• Action item: Each line of the data below that holds the word "good" is to be reported in full.

• Material for this exercise:

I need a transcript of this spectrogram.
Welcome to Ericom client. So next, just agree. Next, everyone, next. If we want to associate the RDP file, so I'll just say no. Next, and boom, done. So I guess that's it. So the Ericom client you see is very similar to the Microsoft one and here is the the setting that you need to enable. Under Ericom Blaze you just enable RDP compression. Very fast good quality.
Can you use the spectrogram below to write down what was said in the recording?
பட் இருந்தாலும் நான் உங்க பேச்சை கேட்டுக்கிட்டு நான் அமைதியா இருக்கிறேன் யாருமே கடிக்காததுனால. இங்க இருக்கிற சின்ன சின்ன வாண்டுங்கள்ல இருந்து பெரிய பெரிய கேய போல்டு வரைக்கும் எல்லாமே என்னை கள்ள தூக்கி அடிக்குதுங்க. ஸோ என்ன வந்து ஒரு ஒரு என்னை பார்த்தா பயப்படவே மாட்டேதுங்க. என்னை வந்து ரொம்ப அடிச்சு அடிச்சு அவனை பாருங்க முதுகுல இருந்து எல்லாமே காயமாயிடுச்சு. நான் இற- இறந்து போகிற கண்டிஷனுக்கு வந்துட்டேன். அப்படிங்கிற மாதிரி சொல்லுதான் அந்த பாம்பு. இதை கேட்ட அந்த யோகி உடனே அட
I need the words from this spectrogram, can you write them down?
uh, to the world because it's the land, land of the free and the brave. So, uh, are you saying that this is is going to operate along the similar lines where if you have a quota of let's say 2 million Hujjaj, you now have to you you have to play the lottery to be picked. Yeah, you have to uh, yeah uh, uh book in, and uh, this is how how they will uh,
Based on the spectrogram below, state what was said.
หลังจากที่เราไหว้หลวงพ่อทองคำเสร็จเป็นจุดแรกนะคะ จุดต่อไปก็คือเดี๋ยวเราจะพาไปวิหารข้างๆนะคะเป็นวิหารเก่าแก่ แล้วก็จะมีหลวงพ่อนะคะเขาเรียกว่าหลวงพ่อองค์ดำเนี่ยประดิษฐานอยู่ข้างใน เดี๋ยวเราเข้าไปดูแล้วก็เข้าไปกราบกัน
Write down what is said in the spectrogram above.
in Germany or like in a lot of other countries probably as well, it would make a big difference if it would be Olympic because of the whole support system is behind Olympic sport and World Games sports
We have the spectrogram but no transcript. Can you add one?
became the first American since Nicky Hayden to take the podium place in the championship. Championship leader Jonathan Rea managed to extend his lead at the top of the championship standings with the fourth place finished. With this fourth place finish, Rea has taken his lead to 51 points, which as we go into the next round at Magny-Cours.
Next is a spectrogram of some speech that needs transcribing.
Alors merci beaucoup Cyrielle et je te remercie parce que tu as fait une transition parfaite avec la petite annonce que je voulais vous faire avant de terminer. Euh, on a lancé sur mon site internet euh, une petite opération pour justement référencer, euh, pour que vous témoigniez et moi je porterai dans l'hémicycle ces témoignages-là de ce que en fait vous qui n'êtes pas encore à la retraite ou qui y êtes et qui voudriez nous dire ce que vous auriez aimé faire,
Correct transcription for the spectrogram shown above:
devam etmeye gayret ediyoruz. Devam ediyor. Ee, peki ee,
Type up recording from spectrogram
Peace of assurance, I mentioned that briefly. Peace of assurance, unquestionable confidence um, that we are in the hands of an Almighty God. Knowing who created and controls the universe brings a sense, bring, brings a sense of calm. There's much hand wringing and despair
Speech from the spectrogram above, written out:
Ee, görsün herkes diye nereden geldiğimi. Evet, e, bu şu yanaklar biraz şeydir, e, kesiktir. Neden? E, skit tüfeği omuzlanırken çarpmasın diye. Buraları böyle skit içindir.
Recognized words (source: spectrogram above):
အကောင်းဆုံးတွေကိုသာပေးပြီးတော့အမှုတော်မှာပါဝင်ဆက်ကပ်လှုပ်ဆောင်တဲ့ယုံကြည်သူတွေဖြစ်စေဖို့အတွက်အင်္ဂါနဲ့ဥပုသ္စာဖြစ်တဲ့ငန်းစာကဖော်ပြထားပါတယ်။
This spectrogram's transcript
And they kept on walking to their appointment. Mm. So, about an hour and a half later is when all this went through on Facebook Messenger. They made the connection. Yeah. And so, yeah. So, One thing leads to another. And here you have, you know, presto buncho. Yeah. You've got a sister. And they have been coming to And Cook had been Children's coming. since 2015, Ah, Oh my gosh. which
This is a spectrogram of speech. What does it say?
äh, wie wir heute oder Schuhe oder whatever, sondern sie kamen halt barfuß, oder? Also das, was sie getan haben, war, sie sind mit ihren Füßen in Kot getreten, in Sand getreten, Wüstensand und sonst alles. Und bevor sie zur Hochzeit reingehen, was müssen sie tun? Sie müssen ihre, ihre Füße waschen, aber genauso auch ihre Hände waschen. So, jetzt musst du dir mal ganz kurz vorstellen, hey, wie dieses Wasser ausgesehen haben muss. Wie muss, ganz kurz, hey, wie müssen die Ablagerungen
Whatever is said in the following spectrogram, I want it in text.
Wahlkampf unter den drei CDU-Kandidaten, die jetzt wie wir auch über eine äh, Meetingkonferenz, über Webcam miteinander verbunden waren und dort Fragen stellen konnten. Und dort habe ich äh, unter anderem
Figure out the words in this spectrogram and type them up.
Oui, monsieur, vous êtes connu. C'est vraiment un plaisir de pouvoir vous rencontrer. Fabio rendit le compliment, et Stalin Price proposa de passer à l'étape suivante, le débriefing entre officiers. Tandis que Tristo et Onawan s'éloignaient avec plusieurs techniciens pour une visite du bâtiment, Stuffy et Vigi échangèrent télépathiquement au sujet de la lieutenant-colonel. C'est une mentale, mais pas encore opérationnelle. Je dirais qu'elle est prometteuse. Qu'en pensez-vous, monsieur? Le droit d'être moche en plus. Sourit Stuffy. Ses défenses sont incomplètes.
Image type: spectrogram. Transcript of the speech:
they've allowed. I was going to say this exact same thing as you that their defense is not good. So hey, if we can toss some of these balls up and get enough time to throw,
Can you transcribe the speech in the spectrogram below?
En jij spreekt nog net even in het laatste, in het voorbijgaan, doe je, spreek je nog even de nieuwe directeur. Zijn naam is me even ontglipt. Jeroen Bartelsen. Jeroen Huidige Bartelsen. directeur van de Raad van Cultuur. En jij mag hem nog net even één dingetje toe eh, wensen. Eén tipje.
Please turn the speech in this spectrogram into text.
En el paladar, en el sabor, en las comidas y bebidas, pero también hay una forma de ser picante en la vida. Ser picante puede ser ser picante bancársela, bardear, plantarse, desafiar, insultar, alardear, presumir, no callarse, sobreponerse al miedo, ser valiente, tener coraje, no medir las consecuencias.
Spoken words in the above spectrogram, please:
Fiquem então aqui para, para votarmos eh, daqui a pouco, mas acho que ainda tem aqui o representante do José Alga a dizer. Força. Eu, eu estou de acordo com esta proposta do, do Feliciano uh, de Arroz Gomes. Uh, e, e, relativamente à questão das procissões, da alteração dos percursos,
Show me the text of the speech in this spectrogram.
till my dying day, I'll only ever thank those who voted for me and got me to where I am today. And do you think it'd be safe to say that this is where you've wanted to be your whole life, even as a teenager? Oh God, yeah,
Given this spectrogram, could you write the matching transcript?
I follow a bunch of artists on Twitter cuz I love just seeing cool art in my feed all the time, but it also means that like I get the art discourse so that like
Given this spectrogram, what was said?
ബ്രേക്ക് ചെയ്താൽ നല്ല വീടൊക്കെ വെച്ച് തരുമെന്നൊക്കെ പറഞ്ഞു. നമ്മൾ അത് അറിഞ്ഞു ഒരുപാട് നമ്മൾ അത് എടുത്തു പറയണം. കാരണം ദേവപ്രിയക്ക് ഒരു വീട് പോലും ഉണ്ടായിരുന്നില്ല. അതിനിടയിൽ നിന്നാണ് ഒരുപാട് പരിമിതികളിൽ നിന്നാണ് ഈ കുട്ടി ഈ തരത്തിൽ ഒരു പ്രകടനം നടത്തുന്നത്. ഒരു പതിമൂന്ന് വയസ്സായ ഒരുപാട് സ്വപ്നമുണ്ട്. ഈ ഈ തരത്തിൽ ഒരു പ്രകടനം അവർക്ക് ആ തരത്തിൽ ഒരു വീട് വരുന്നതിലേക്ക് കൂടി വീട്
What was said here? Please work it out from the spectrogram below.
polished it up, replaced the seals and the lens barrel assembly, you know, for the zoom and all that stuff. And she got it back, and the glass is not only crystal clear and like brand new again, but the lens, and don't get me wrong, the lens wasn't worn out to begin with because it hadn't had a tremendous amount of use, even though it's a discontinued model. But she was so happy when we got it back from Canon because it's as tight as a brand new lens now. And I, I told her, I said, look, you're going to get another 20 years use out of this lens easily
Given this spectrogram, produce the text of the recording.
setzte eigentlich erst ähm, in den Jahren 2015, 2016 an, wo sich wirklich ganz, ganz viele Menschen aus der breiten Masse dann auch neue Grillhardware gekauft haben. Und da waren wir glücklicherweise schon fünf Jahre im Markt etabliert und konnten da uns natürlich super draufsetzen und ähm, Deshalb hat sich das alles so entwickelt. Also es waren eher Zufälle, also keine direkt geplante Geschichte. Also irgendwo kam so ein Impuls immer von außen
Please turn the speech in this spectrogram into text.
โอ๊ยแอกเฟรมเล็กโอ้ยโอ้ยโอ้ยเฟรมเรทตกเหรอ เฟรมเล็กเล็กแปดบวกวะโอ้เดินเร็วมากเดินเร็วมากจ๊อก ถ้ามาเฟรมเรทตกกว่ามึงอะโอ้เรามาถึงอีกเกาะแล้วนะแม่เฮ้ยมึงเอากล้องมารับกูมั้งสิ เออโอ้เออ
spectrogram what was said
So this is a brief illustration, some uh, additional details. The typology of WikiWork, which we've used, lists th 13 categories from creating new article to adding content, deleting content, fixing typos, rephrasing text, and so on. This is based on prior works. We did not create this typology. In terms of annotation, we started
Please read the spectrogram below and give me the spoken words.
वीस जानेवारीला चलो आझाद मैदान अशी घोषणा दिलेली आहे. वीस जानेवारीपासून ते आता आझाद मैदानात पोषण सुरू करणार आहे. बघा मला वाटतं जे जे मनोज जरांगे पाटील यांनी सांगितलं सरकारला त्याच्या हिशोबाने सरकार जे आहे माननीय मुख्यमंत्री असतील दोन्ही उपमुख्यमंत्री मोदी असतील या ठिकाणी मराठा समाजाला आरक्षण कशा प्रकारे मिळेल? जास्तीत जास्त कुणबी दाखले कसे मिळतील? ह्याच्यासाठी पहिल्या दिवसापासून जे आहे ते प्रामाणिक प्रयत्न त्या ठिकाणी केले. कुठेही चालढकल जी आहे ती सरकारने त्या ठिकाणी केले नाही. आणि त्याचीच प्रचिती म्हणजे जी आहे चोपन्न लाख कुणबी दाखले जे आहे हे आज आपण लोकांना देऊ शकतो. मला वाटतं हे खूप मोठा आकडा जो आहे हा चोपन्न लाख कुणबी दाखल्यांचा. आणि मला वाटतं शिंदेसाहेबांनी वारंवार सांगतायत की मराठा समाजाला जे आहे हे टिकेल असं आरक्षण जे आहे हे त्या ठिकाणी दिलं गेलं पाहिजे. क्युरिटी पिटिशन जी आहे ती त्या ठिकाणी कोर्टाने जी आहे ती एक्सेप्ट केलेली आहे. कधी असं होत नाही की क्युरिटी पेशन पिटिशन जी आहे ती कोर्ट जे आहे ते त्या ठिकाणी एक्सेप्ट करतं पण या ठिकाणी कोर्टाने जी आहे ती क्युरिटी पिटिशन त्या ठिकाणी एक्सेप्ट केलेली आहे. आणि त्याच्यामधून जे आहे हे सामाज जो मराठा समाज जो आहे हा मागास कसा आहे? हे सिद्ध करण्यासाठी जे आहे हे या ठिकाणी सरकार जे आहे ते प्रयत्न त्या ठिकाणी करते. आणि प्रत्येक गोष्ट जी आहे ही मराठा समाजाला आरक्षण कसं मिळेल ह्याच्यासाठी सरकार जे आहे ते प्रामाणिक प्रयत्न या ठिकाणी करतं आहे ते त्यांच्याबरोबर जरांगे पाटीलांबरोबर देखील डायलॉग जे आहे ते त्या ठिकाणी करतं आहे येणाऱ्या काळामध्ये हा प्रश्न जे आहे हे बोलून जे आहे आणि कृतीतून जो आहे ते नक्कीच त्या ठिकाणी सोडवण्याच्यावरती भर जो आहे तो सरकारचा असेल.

• Response for this exercise:
Welcome to Ericom client. So next, just agree. Next, everyone, next. If we want to associate the RDP file, so I'll just say no. Next, and boom, done. So I guess that's it. So the Ericom client you see is very similar to the Microsoft one and here is the the setting that you need to enable. Under Ericom Blaze you just enable RDP compression. Very fast good quality.
they've allowed. I was going to say this exact same thing as you that their defense is not good. So hey, if we can toss some of these balls up and get enough time to throw,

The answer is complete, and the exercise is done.